Dataset excerpts
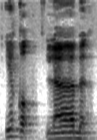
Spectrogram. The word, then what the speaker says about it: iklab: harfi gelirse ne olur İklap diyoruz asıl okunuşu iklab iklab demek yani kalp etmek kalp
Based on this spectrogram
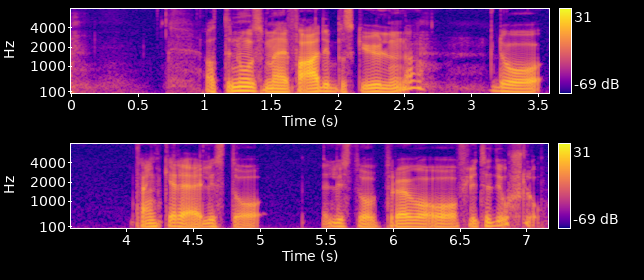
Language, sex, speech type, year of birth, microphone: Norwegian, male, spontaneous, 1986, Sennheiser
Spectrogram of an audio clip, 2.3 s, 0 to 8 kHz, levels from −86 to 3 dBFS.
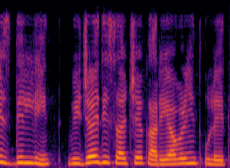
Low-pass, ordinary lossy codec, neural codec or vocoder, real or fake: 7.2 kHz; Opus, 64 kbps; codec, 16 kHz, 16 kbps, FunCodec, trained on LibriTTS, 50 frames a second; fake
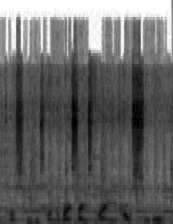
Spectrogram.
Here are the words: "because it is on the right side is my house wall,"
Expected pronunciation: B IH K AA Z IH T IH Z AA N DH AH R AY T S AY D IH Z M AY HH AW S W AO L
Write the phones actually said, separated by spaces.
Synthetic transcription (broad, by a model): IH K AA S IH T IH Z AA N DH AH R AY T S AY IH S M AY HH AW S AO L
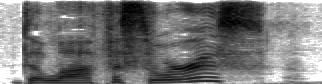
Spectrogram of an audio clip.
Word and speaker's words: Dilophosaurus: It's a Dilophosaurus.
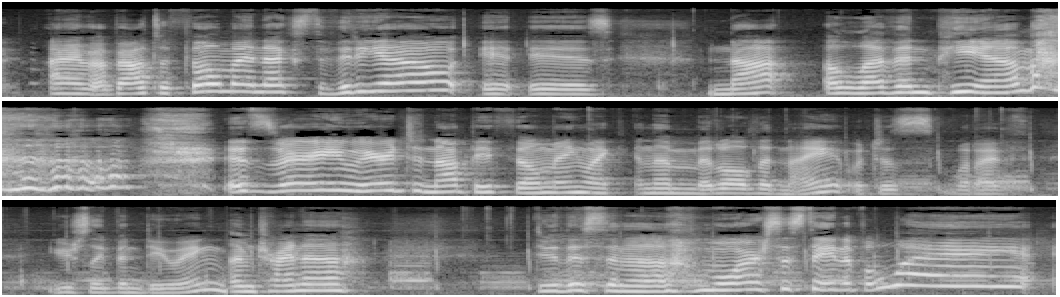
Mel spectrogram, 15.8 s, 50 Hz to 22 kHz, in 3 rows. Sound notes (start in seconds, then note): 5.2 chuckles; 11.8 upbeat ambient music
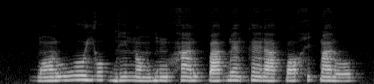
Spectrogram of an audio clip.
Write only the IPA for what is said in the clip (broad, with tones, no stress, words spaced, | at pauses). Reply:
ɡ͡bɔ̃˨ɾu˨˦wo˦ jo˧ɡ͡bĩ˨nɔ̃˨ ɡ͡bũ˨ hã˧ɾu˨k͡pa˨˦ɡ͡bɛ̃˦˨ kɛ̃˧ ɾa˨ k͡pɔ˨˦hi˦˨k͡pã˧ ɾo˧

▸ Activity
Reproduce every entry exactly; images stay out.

▸ Task answer
Spectrogram. The word, then what the speaker says about it: iklab: harfi gelirse ne olur İklap diyoruz asıl okunuşu iklab iklab demek yani kalp etmek kalp
Based on this spectrogram
Language, sex, speech type, year of birth, microphone: Norwegian, male, spontaneous, 1986, Sennheiser
Spectrogram of an audio clip, 2.3 s, 0 to 8 kHz, levels from −86 to 3 dBFS.
Low-pass, ordinary lossy codec, neural codec or vocoder, real or fake: 7.2 kHz; Opus, 64 kbps; codec, 16 kHz, 16 kbps, FunCodec, trained on LibriTTS, 50 frames a second; fake
Spectrogram.
Here are the words: "because it is on the right side is my house wall,"
Expected pronunciation: B IH K AA Z IH T IH Z AA N DH AH R AY T S AY D IH Z M AY HH AW S W AO L
Write the phones actually said, separated by spaces.
Synthetic transcription (broad, by a model): IH K AA S IH T IH Z AA N DH AH R AY T S AY IH S M AY HH AW S AO L
Spectrogram of an audio clip.
Word and speaker's words: Dilophosaurus: It's a Dilophosaurus.
Mel spectrogram, 15.8 s, 50 Hz to 22 kHz, in 3 rows. Sound notes (start in seconds, then note): 5.2 chuckles; 11.8 upbeat ambient music
Spectrogram of an audio clip.
Write only the IPA for what is said in the clip (broad, with tones, no stress, words spaced, | at pauses). Reply:
ɡ͡bɔ̃˨ɾu˨˦wo˦ jo˧ɡ͡bĩ˨nɔ̃˨ ɡ͡bũ˨ hã˧ɾu˨k͡pa˨˦ɡ͡bɛ̃˦˨ kɛ̃˧ ɾa˨ k͡pɔ˨˦hi˦˨k͡pã˧ ɾo˧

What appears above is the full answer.